The emergence of fintechs over the last few years has been good for the banking sector. They have brought a sense of urgency to the digital agenda in financial services. Innovation has become a central area of focus for us and many of our peers. We believe there is a tremendous opportunity for banks to partner with fintechs in specific segments. Such a collaborative approach will be good for the larger banking ecosystem. We have worked with fintech partners in the recent past, in the areas of transaction banking and retail banking. We will continue to do so in the coming years, collaborating in segments where we see opportunities to work together.
Digitisation is the new buzzword, with the pandemic accelerating the pace of the phenomenon. How is HSBC responding to the new normal? What about the challenges posed by digitisation, like the rising number of cyber-attacks?

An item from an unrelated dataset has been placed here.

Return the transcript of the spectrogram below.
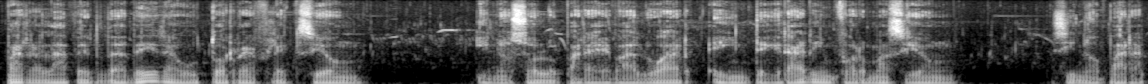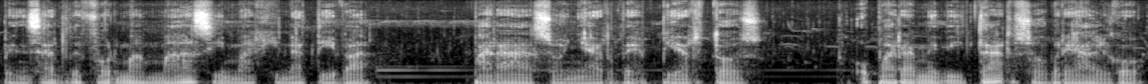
para la verdadera autorreflexión, y no solo para evaluar e integrar información, sino para pensar de forma más imaginativa, para soñar despiertos o para meditar sobre algo,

The pandemic certainly helped in greater adoption of digital banking channels. At HSBC, however, digital evolution has been an ongoing endeavour. We have been at the forefront of the digital payments ecosystem as well as trade finance, pioneering the adoption of blockchain technology. While digitisation has led to a greater number of online frauds and cyber-attacks, we have been constantly testing our systems and capabilities against malware and cyber-attacks. We are investing in security systems and periodically upgrading our offerings to ensure our customers are secure against cyber-attacks and malware.
Which segments in India are you most excited about as a global bank? And what are you doing to grow in them?

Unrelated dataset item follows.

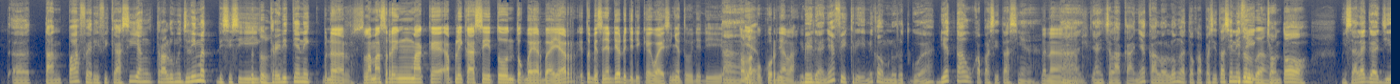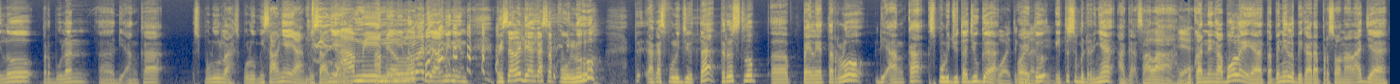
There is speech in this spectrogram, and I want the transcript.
eh, tanpa verifikasi yang terlalu ngejelimet di sisi Betul. kreditnya Nick. Benar. Selama sering make aplikasi itu untuk bayar-bayar, itu biasanya dia udah jadi KYC-nya tuh, jadi Ah. tolak Iya. ukurnya lah. Gitu. Bedanya Fikri ini kalau menurut gua dia tahu kapasitasnya. Benar. Nah, yang celakanya kalau lo nggak tahu kapasitasnya nih Betul, Fik. Bang. Contoh, misalnya gaji lo per bulan eh, di angka 10 lah, 10 misalnya ya, misalnya. ya. Amin, ya Aminin Allah. dulu aja, aminin. misalnya di angka 10 t- angka 10 juta terus lo eh, pay letter lo di angka 10 juta juga. Wah, itu oh, gila itu sih. itu sebenarnya agak salah. Iya. Bukannya nggak boleh ya, tapi ini lebih ke arah personal aja.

We have three lines of business – global banking and markets, commercial banking and wealth and personal banking. Our growth imperatives for all the three lines of business are well articulated. As an international bank, our global network straddles key economic corridors. This means we are uniquely placed to support the needs of our clients and help bolster international trade.
One of the areas I’m most excited about is the emergence of sustainable financing and the growth in renewables. We believe businesses have a great opportunity to help address ecological concerns and areas like climate change need solid strategy, expertise and fast delivery. Globally, the HSBC Group is committing between $750 bn to $1 trn over the next nine years to help businesses reduce their carbon footprint. We will thus be keen to support Indian businesses in this journey.
With globalisation having come under a cloud, do you see the movement of capital being impacted?
The pandemic certainly had an impact on globalisation and international trade. It changed the contours of international trade as supply chains were severely disrupted. However, from a long-term perspective, I’m confident international trade will continue to thrive; we’re already seeing the first signs of revival. This will throw up new opportunities as well as challenges for different countries. But the undertying reasons for international trade, for movement of capital, and the larger need for an integrated global economy will certainly not diminish.
From an India standpoint, as the reforms of the last 18 months take hold and it makes a serious push for privatisation, I see India’s share of global trade in goods and services increasing materially over the next five to seven years. Similarly, international capital will play a key role in funding India’s ambitions to build infrastructure and manufacturing capacity.
HSBC is stepping up investments in Asia. What is the plan for India?
Asia has always been a core engine of growth for the Group. In its financial results announced recently, the Group has outlined investing around $6 bn over the next five years in its Asian operations, including India. India continues to be attractive from a long-term perspective, given its growth rate, demographics and overall digital framework. We believe it will continue to perform well and its international requirements, whether of capital or trade, will grow. We will keep investing in our capabilities to serve our international clients in India, as well as the overseas needs of our Indian customers. Our unique ability to connect across economic corridors is key to our growth ambitions, and makes us positive about our prospects in India.